Exercise description: Restate word for word the part of the material that runs from the line containing "Could you transcribe" through its final line, inclusive, minus the pictures.

Records provided:
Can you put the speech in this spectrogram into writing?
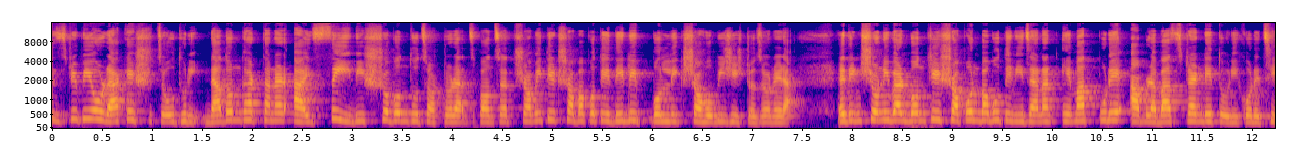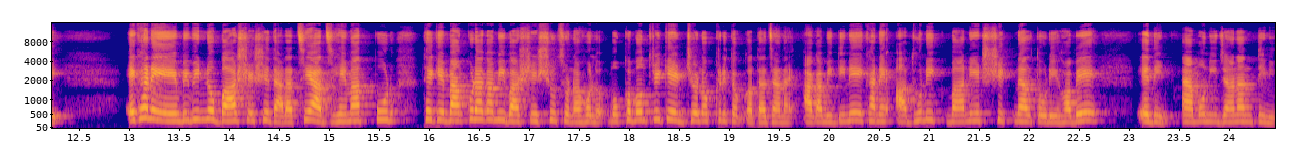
এসডিপিও রাকেশ চৌধুরী, নাদনঘাট থানার আইসি বিশ্ববন্ধু চট্টরাজ, পঞ্চায়েত সমিতির সভাপতি দিলীপ মল্লিক সহ বিশিষ্টজনেরা এদিন শনিবার মন্ত্রী স্বপনবাবু তিনি জানান হেমাদপুরে আমরা বাস স্ট্যান্ডে তৈরি করেছি এখানে বিভিন্ন বাস এসে দাঁড়াচ্ছে আজ হেমাদপুর থেকে বাঁকুড়াগামী বাসের সূচনা হলো মুখ্যমন্ত্রীকে এর জন্য কৃতজ্ঞতা জানায় আগামী দিনে এখানে আধুনিক মানের সিগন্যাল তৈরি হবে এদিন এমনই জানান তিনি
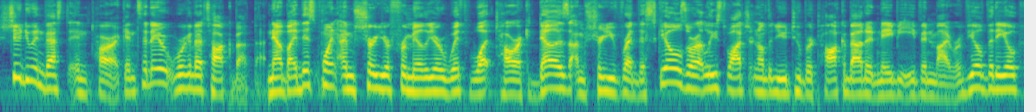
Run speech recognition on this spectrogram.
should you invest in Taric and today we're going to talk about that. Now by this point I'm sure you're familiar with what Taric does. I'm sure you've read the skills or at least watch another youtuber talk about it maybe even my reveal video.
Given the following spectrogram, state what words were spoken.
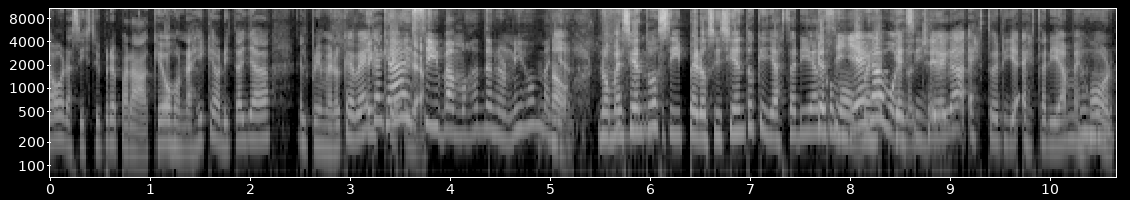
ahora sí estoy preparada, que ojo, no es y que ahorita ya el primero que venga, En que, ay, sí, vamos a tener un hijo mañana. No, no me siento así, pero sí siento que ya estaría Que si como llega, mejo- bueno, que si chévere. llega estaría, estaría mejor.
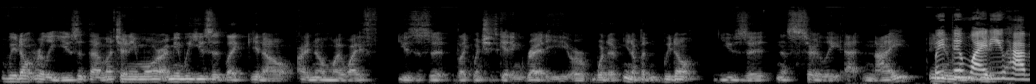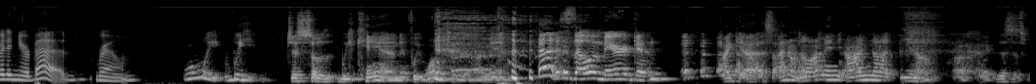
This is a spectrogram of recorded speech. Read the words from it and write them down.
We don't really use it that much anymore. I mean, we use it like you know. I know my wife uses it like when she's getting ready or whatever. You know, but we don't use it necessarily at night. I Wait, mean, then why we- do you have it in your bedroom? Well, we we just so we can if we want to. I mean. that is so American. I guess I don't know. I mean, I'm not. You know, uh, this is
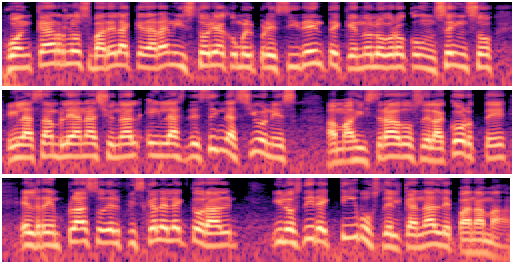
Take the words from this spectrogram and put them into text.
Juan Carlos Varela quedará en historia como el presidente que no logró consenso en la Asamblea Nacional en las designaciones a magistrados de la Corte, el reemplazo del fiscal electoral y los directivos del Canal de Panamá.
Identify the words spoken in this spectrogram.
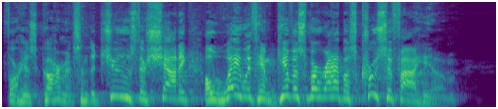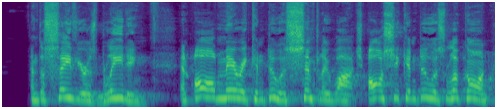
for his garments. And the Jews, they're shouting, away with him. Give us Barabbas. Crucify him and the Savior is bleeding. And all Mary can do is simply watch. All she can do is look on,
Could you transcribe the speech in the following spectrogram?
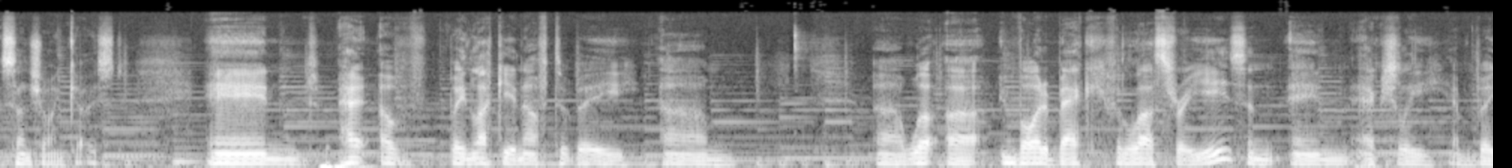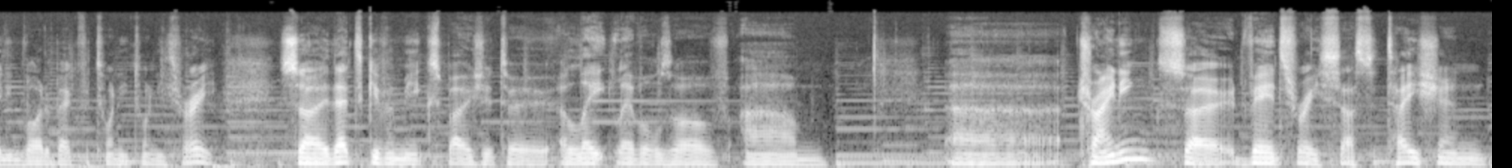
Sunshine Coast. And ha- I've been lucky enough to be um, uh, well uh, invited back for the last three years, and, and actually have been invited back for 2023. So that's given me exposure to elite levels of. Um, uh, training, so advanced resuscitation,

Answer:
Could you transcribe the speech in the following spectrogram?
Sunshine Coast. And ha- I've been lucky enough to be um, uh, well uh, invited back for the last three years, and, and actually have been invited back for 2023. So that's given me exposure to elite levels of. Um, uh, training, so advanced resuscitation,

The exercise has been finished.